Direct access to content
Tuesday, February 1st
With a young population approaching 12 million and a well-developed digital culture, the Paris Region is better connected than any other in the country: cell phone penetration here is 132%, and many of the region's population have more than one contract.
The coverage is total and provided by France's three major global operators: Orange, SFR and Bouygues Telecom.
Naturally, the dense urban fabric and the presence of these major service providers have encouraged the arrival of other key telecoms players, whether global manufacturers, like Alcatel Lucent, Ericsson, Huawei, ZTE, Nokia Siemens, Sagem Wireless and Samsung, or MVNOs, like Virgin and Free... all industry heavyweights.
And this is a growing ecosystem, because a large number of R&D centers have recently been established here as a result of inward investment by companies such as LG Electronics, Microsoft, Huawei and Google.
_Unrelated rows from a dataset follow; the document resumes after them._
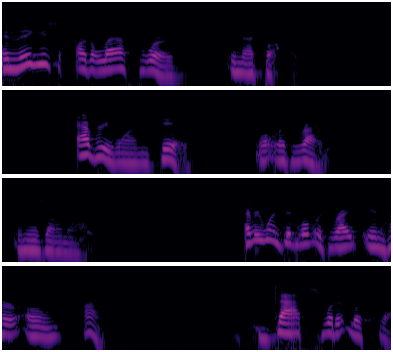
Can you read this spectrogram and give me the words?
And these are the last words in that book. Everyone did what was right in his own eyes. Everyone did what was right in her own eyes. That's what it looks like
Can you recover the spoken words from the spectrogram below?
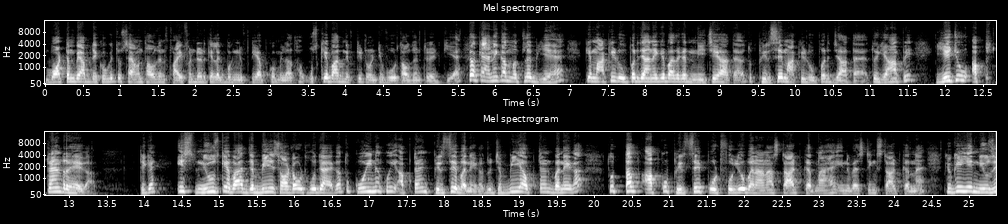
बॉटम पे आप देखोगे तो 7,500 के लगभग निफ्टी आपको मिला था। उसके बाद निफ्टी 24,000 ट्रेड किया है। इसका कहने का मतलब ये है कि मार्केट ऊपर जाने के बाद अगर नीचे आता है तो फिर से मार्केट ऊपर जाता है। तो यहाँ पे ये जो अप ट्रेंड रहेगा ठीक है इस न्यूज़ के बाद जब भी ये शॉर्ट आउट हो जाएगा तो कोई ना कोई अप ट्रेंड फिर से बनेगा। तो जब भी ये अप ट्रेंड बनेगा तो तब आपको फिर से पोर्टफोलियो बनाना स्टार्ट करना है इन्वेस्टिंग स्टार्ट करना है। क्योंकि ये न्यूज़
In total, the Paris Region is home to no fewer than 400,000 ICT industry jobs - the highest concentration in Europe - to say nothing of 18,000 researchers and technicians, more than 10 graduate schools and universities training 20,000 students per year in these technologies and 2 global competitiveness clusters: System@tic Paris Region and Cap Digital Paris Region.
It's hardly any coincidence then that this region is a possible host for the Mobile World Congress, the largest global event in the industry. No coincidence either that of the 30 potential host cities, Paris remains in the final 6 at the time this article goes to press. So, will Paris soon be the anointed capital of the mobile world?
Keeping in touch on the move.
The city's public transit authority - the RATP - is offering two new apps: RATP Lite, which is free and provides users with subway and bus route maps, and RATP Premium (€1), which calculates journey fares and timetables in real time, as well as delivering up-to-date traffic information. All bus and tramway stations now display a flashcode that passengers can photograph for immediate redirection to a webpage that shows what time the next bus or train will arrive. Moreover, the Navigo pass - the annual season ticket card for all public transit services in the Paris Region - also allows cardholders to take bikes from Velib' free bike collection and delivery points: so 1 card + 1 chip + 2 uses = more mobility.
The WiFi oases of Paris
There are more than 400 WiFi access points dotted around Paris where you can log on free of charge to high-speed wireless Internet in the city's parks and gardens, district town halls, museums and all the libraries of the City of Paris. Paris WiFi is freely accessible to all whenever these locations are open to the public. The Paris city website at www.paris.fr offers an interactive map showing all the free WiFi locations around the capital.
French key figures:
There are 62 million French people and 61.5 million contracts covering 56.6 million cell phone customers: that's a penetration rate of 92% .
In France, mobile services generate annual revenue of €4.9 billion in a market driven by young people, smartphones and the extraordinary availability of the Internet: 15 years ago, 2% of French people had Internet connections; today, that figure is 74% (40 million people), rising to 99% in the 12-17 age group, within which individuals send an average of 26 texts every day.
Between now and this summer, the country will be allocating its 4G licenses. 4G will deliver much higher bandwidth for mobile communications, thereby encouraging the development of mobile TV, videophone applications and video downloading by cell phones.
Frédérique de Bast - Chief Marketing Officer
at MWC the 15th and 16th February : +33 (0)66 25 69 21 91
update February 1, 2011